Terms


W-4 Form

An employee completes an IRS W-4 form, or an Employee's Withholding Allowance Certificate, to indicate his tax situation to the employer. The W-4 form tells the employer the correct amount of tax to withhold from an employee's paycheck based on the employee's marital status, number of exemptions and dependents and other factors

Taxpayers can file a new W-4 any time their situation changes, such as when they marry, divorce or have a child, or when a dependent dies. A change in status can result in the employer withholding more or less tax.
Read more: W-4 Definition | Investopedia

Form 1095-A

Form 1095-A: Health Insurance Marketplace Statement is an Internal Revenue Service (IRS) form sent to anybody who receive health insurance coverage through a Health Insurance Marketplace carrier. The form details information such as the effective date of the coverage, premium amounts, and any advance payments of the premium tax credit or subsidy.

You will receive 1095-A if you enrolled in a qualified health plan via the Health Insurance Marketplace or Exchange. The exchanges use the form to provide participants in different individual markets with information on their coverage

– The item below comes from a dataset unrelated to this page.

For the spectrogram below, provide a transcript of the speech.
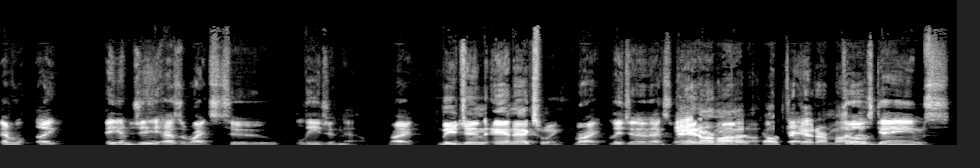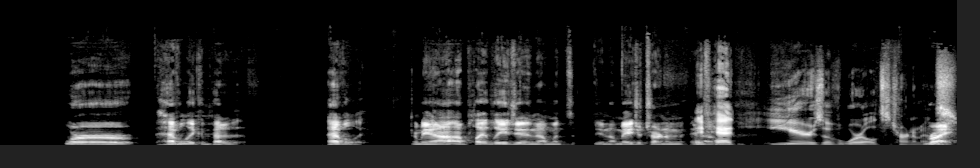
everyone like AMG has the rights to Legion now, right? Legion and X-wing. Right, Legion and X. Wing. And Armada. Don't forget And Armada. Those games were heavily competitive, heavily. I mean, I, I played Legion. I went, to, you know, major tournament. They've know. had years of worlds tournaments. right,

You do not have to submit Form 1095-A itself. Instead, you should keep it for your records after you've filed your tax return. You usually have to provide information from these forms, or acknowledge that you have received one of them, on your federal tax return.
Read more: 1095-A Definition | Investopedia


Child Tax Credit

The Child Tax Credit is given to taxpayers for each qualifying dependent child who is under the age of 17 at the end of the tax year. The tax legislation passed in December 2017 doubled the credit to $2,000 per child and made much of it refundable. Previously, it was a $1,000 nonrefundable credit. A credit reduces the taxpayer's liability on a dollar-for-dollar basis, intended to provide an extra measure of tax relief for taxpayers with qualifying dependents.

The new $2,000-per-qualifying-dependent-child credit makes $1,400 of the Child Tax Credit refundable. This means that even if the parent ends up owing no taxes, or owing less than $1,400, up to that amount can be received as a tax refund if the child and parent qualify.
Read more: Child Tax Credit Definition | Investopedia

Earned Income Tax Credit

The earned income credit (EIC) is a United States tax credit that helps certain taxpayers with low incomes from work in a particular tax year. The EIC reduces the amount of tax owed on a dollar-for-dollar basis, and may result in a refund to the taxpayer if the amount of the credit is greater than the amount of tax owed.

The amount of credit that any one individual can claim depends on the annual income earned for the tax year and the number of qualified dependents that the taxpayer has. A qualified dependent, according to the IRS, is a child that is related to the taxpayer either by birth, adoption, or fostering. The child can also be a sibling or the child of a sibling such as a niece or nephew.
Read more: Earned Income Credit Definition | Investopedia


Standard Deduction

The Internal Revenue Service (IRS) standard deduction is the portion of income that is not subject to tax that can be used to reduce your tax bill. You can only take the standard deduction if you do not itemize your deductions using Schedule A of Form 1040 to calculate taxable income. The amount of your standard deduction is based on your filing status, age and whether you are disabled or claimed as a dependent on someone else’s tax return.

The income tax is the amount of money that the federal or state government takes from your taxable income. It is important to note that taxable income and total income earned for the year are not the same. This is because the government allows a portion of the total income earned to be subtracted or deducted to reduce the income that will be taxed. Taxable income is usually smaller than total income due to deductions, which help to reduce your tax bill.

For 2018 taxes filed in April 2019 the standard deductions are as follows:

  • $12,000 for single taxpayers
  • $12,000 for married taxpayers filing separately
  • $18,000 for heads of households
  • $24,000 for married taxpayers filing jointly
  • $24,000 for qualifying widow(er)s
  • Read more: Standard Deduction Definition | Investopedia

    Qualified Business Income Deduction

    To be eligible to claim a tax deduction for 20% of qualified business income (QBI), your business must be a pass-through entity. Pass-through entities are so named because the business’s income “passes through” to the owner. It isn’t taxed at the business level, but instead at the individual level. Owners of pass-through businesses pay tax on their business income at individual tax rates. Pass-through businesses include sole proprietorships, partnerships, S corporations, trusts and estates. By contrast, C corporation income is subject to corporate tax rates.

    So what is “qualified business income”? The IRS defines it as net business income, not including capital gains and losses, certain dividends or interest income. The 20% deduction reduces federal and state income taxes but not Social Security or Medicare taxes, which means it also doesn’t reduce self-employment taxes, a term that refers to the employer-plus-employee portions of these taxes that people pay when they run their own businesses.
    Read more: QBI Deduction Definition | Investopedia